With respect to the use of another’s trademark in VR, solely including another’s mark in VR is not per se trademark infringement.  Rather, the mark’s owner would have to establish the mark was used “in commerce” in order to state a claim for trademark infringement.  For instance, if a VR user sells virtual cars bearing the BMW logo to other VR users, the use of the mark may be found to meet the “in commerce” element of trademark infringement.

Similarly, invoking the name or likeness of a celebrity in VR could amount to an unauthorized use – forming the basis for a right of publicity action – if the use was commercial in nature.  Because right of publicity laws vary from state to state, content providers must take additional care to ensure that use stays within the bounds of the law in every jurisdiction in which the products are distributed.  Addressing this inconsistency is a common issue in the creation of entertainment and other creative content already, and that problem will remain a concern with respect to VR products.

As far as intellectual property issues in the virtual space are concerned, it appears that existing law will apply to protect the intellectual property rights of owners in the virtual world.  If VR content is deemed to be an expressive work, however, as with video games, the First Amendment may provide a defense to future intellectual property lawsuits arising out of the use of a trademark, copyrighted work, or a person’s name or likeness within VR.
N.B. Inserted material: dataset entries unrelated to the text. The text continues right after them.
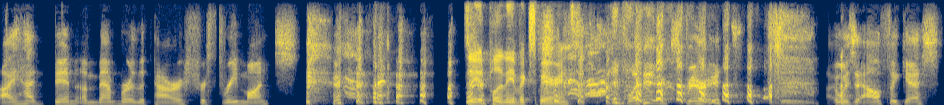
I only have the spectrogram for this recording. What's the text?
I had been a member of the parish for three months. so you had plenty of experience. plenty of experience. I was alpha guest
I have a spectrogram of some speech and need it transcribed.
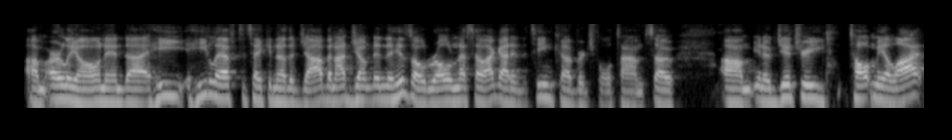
Um, early on, and uh, he he left to take another job, and I jumped into his old role, and that's how I got into team coverage full time. So, um, you know, Gentry taught me a lot.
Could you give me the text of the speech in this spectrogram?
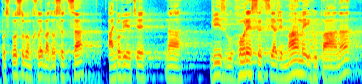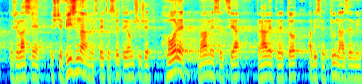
po spôsobom chleba do srdca a poviete na výzvu hore srdcia, že máme ich u pána, Takže vlastne ešte vyznáme v tejto svetej omši, že hore máme srdcia práve preto, aby sme tu na zemi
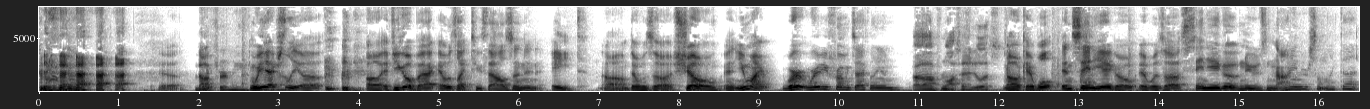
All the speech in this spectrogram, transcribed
Yeah. Not for me. We actually, uh, uh, if you go back, it was like 2008. Um, there was a show, and you might. Where Where are you from exactly? In Uh, I'm from Los Angeles. Oh, okay, well, in San Diego, it was uh, San Diego News 9 or something like that.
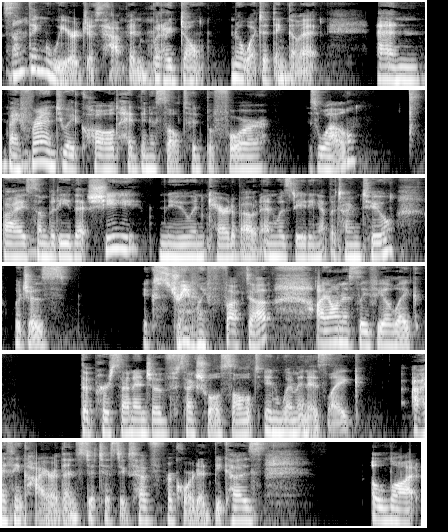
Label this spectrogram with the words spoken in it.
something weird just happened, but I don't know what to think of it. And my friend who I'd called had been assaulted before as well by somebody that she knew and cared about and was dating at the time too, which is extremely fucked up. I honestly feel like the percentage of sexual assault in women is like, I think, higher than statistics have recorded because a lot,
First Amendment Issues

Like movies, television, books, and other expressive works before it, VR communicates ideas.  Given that the Supreme Court has held that even violent video games qualify for First Amendment protection,[xxiii]it would seem that, by extension, most VR content should receive First Amendment protection as well.  The highly immersive and interactive nature of VR, however, is encouraging the creation of some content that is less clearly within the protection of the First Amendment.
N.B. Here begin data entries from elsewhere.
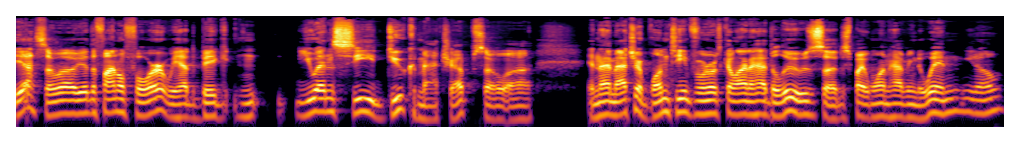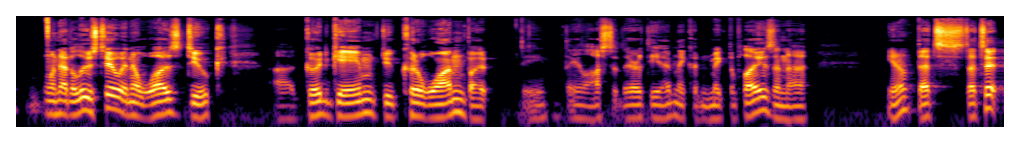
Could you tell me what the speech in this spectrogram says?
Yeah, so uh, we had the final four. We had the big UNC Duke matchup. So uh, in that matchup, one team from North Carolina had to lose, uh, despite one having to win. You know, one had to lose too, and it was Duke. Uh, good game. Duke could have won, but they they lost it there at the end. They couldn't make the plays, and uh, you know that's that's it.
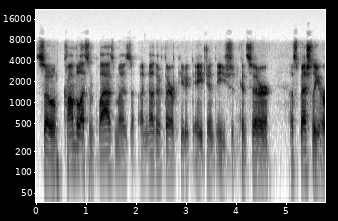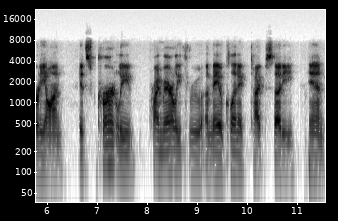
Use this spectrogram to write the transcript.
So, convalescent plasma is another therapeutic agent that you should consider especially early on. It's currently primarily through a Mayo Clinic type study, and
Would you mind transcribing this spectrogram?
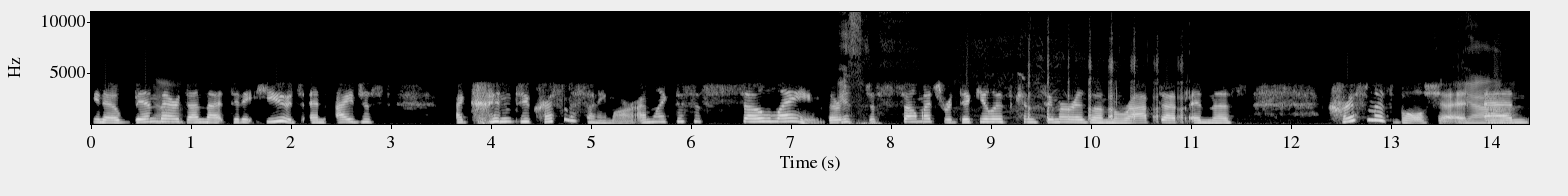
You know, been there, done that, did it huge, and I just I couldn't do Christmas anymore. I'm like, this is so lame. There's It's- just so much ridiculous consumerism wrapped up in this Christmas bullshit. Yeah. And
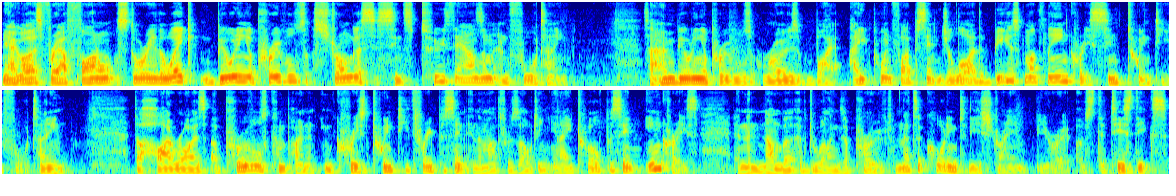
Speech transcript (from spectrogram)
Now guys, for our final story of the week, building approvals strongest since 2014. So home building approvals rose by 8.5% in July, the biggest monthly increase since 2014. The high-rise approvals component increased 23% in the month, resulting in a 12% increase in the number of dwellings approved. And that's according to the Australian Bureau of Statistics.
For instance, the adult film industry is developing X-rated VR experiences that seek to turn pornography into an active experience.  But the less than PG VR uses go far beyond ordinary pornography.  VR users may be able to engage in behavior that is illegal and unacceptable in the real world, such as virtual prostitution, torture, murder and other illegal sexual activities.   This dark side of VR raises many moral and legal questions.  It is foreseeable that legislators will be called upon to regulate VR to preclude user access to some types of experiences, which will surely garner the attention of First Amendment advocates.  VR is lauded by users for the realistic and completely immersive experiences it provides.  For example, users participating in a horror-themed VR experience display palpable signs of fear, signifying that the experience is quite real.  By analogy, performing illegal acts in the virtual, yet life-like world, that one rarely, if ever, gets to perform in the real world would arguably feel even more real to the user and bring the action closer to a real-life crime.  It is unclear whether VR’s incomparable realness and interactivity, coupled with the obscene nature of certain VR content, would render such content outside of the First Amendment’s protective cloak.
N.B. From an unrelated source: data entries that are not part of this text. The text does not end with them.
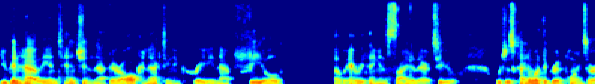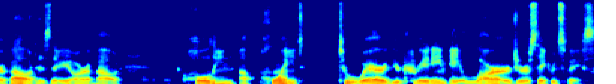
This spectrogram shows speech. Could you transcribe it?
you can have the intention that they're all connecting and creating that field of everything inside of there too which is kind of what the grid points are about is they are about holding a point to where you're creating a larger sacred space.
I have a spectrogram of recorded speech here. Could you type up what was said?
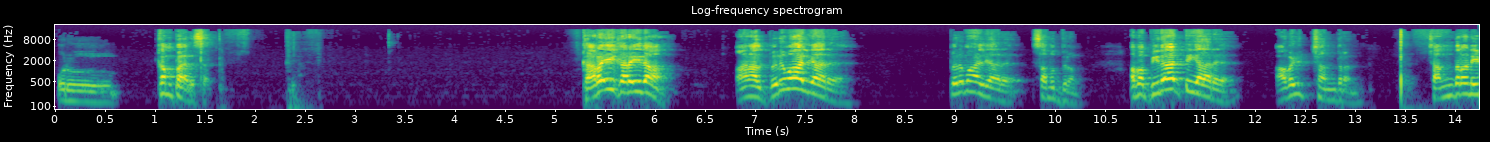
ஒரு கம்பாரிசன் கரை கரைதான். ஆனால் பெருமாள் யாரு? பெருமாள் யாரு? சமுத்திரம். அப்ப பிராட்டி யாரு? அவள் சந்திரன். சந்திரனை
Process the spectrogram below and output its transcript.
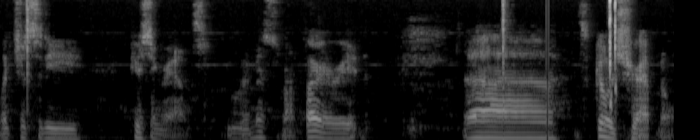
Electricity. Piercing rounds. Ooh, I missed my fire rate. Uh, let's go with shrapnel.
Because VR and the new HMDs have only recently gone public, many interesting issues arise as new uses and experiences with VR are created and reported.  The number of products, experiences, and services utilizing VR will certainly continue to explode in the near future as the technology evolves, and so will the legal issues surrounding it.  As with any new technology, some anticipated hurdles will turn out to be non-issues, while other issues may arise and surprise everyone.  With all of the uncertainty surrounding VR, one thing that can be said with confidence is that we have only just begun – and a new world of technology and law lies ahead.